Tina is a very active labour activist in her community as an advocate to uphold the need to address social injustices.   Passionate about making a difference and demanding change, Tina has served since 2010 as Secretary on the London and District Labour Council and is also their 2nd Vice President.  In June2020, Tina was elected to serve as President for Co-Operative Housing Federation of Canada.

Tina enjoys sharing her knowledge about Indigenous teachings, history, culture and traditions using a wide spectrum of resources.  She shares her lived experience within the settings of the courthouse and as a trained Facilitator for  the Kairos Blanket Exercise.


A proud Metis woman with roots in the Northwest Manitoba region, Gloria is the mother of two grown daughters and one grandchild.  Gloria is a Kairos-trained Facilitator.

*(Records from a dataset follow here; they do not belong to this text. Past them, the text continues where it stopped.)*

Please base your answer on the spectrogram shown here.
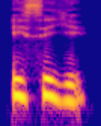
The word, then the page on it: essayer: French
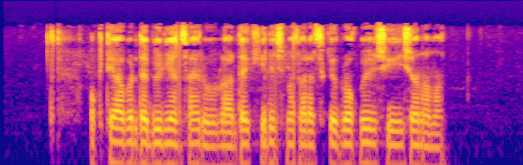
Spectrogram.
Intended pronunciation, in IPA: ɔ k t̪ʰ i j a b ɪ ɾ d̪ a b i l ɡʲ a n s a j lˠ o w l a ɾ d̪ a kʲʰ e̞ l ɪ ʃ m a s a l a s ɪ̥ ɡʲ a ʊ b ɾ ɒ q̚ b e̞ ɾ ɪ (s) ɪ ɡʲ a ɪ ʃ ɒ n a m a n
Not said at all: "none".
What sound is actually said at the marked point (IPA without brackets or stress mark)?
ʃ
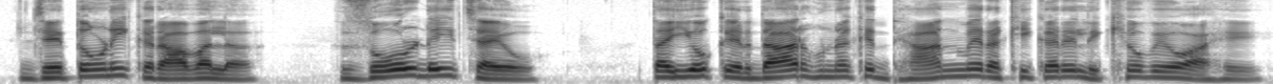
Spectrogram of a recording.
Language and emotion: Sindhi, neutral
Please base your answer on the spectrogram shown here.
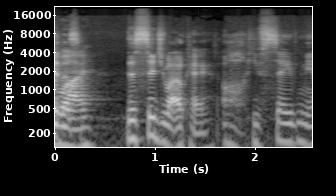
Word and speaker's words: Decidueye: Decidueye.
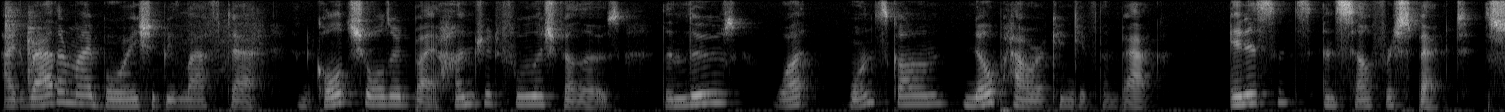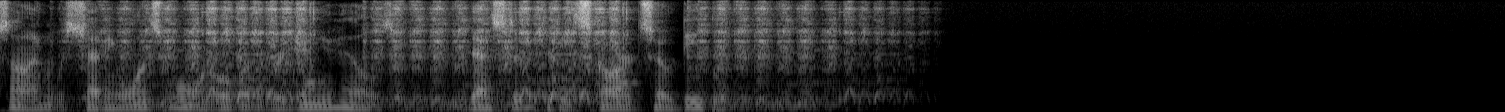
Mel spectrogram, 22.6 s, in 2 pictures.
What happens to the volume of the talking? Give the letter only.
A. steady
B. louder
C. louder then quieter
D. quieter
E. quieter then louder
A.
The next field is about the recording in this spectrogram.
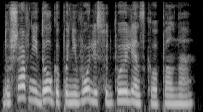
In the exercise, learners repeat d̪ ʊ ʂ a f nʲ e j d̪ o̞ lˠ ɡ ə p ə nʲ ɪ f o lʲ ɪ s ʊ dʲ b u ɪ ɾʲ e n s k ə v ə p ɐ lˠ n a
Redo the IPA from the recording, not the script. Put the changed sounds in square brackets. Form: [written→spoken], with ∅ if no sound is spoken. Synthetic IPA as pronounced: d̪ ʊ ʂ a [f→v] nʲ e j d̪ o̞ lˠ ɡ ə p ə nʲ ɪ [f→v] o lʲ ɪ s ʊ dʲ b [u→o] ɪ [ɾʲ→lʲ] e n s k ə v ə p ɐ lˠ n a

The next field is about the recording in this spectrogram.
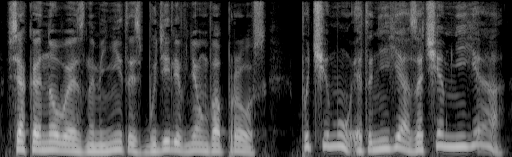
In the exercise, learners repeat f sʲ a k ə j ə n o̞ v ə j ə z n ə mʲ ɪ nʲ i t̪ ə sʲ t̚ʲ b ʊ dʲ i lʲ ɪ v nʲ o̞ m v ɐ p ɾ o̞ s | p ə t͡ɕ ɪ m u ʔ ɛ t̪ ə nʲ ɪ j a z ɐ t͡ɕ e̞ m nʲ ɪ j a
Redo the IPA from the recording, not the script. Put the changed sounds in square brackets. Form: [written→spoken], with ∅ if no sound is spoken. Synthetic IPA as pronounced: f sʲ a k ə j ə n o̞ v ə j ə z n ə mʲ ɪ nʲ i t̪ ə sʲ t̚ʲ b ʊ dʲ i lʲ ɪ v nʲ o̞ m v ɐ p ɾ o̞ s | p ə t͡ɕ ɪ m u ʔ ɛ t̪ ə nʲ ɪ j a z ɐ t͡ɕ e̞ m nʲ ɪ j a

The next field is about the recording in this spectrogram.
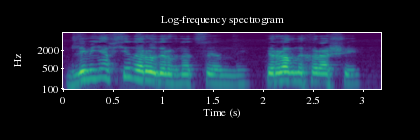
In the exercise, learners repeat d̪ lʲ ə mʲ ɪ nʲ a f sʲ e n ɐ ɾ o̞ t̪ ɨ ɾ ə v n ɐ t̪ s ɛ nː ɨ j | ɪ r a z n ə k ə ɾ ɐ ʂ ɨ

Prior to the pandemic, she was involved in facilitating many Kairos Blanket Exercise workshops. In 2019, Gloria became a Senator for the Metis Nation of Ontario (MNO), local council. She has attended various workshops and Annual General Assemblies at the MNO, enlarging her scope of knowledge about the Metis. Gloria is presently engaged by the Office of Indigenous Initiatives at UWO, as Elder for Metis students.

Gloria is excited and honoured to be presenting the workshop “Who Are We, the Metis People of this Land?” in both English and French.

M. TRACEY WHITEYE, MSW, RSW - Bear Clan, Moraviantown

A  Wilfred Laurier University Masters of Social Work: Indigenous Field of Study graduate, Tracey works at the Anishinabek Educational Institute  in the Social Work Program teaching Indigenous Traditional Healing Methods.  

Tracey's spirit name is Wabusk Skweow Kahetapit Neegn Nipeek Ohscheh - which means “Polar Bear Woman or White Bear Woman Who is Looking Ahead from the Water”.   Tracey is Lenaapeew/ Anishinaabe kwe from the Bear Clan. The Nation she comes from is Elunaapeewii Lahkeewiit First Nations, known as  Moraviantown or Moravian Nation of the Thames. 

In her 21 years of sobriety, Tracey has learned how to walk the Red Path, as an Oshkaabewis kwe (a woman helper for the Creator). Like many Indigenous across Turtle Island,  Tracey's healing journey came from the impact of colonization, assimilation, and oppression.   As a proud  Nokimis (Grandmother), Tracey continues to learn her role and responsibilities.

Upcoming Events: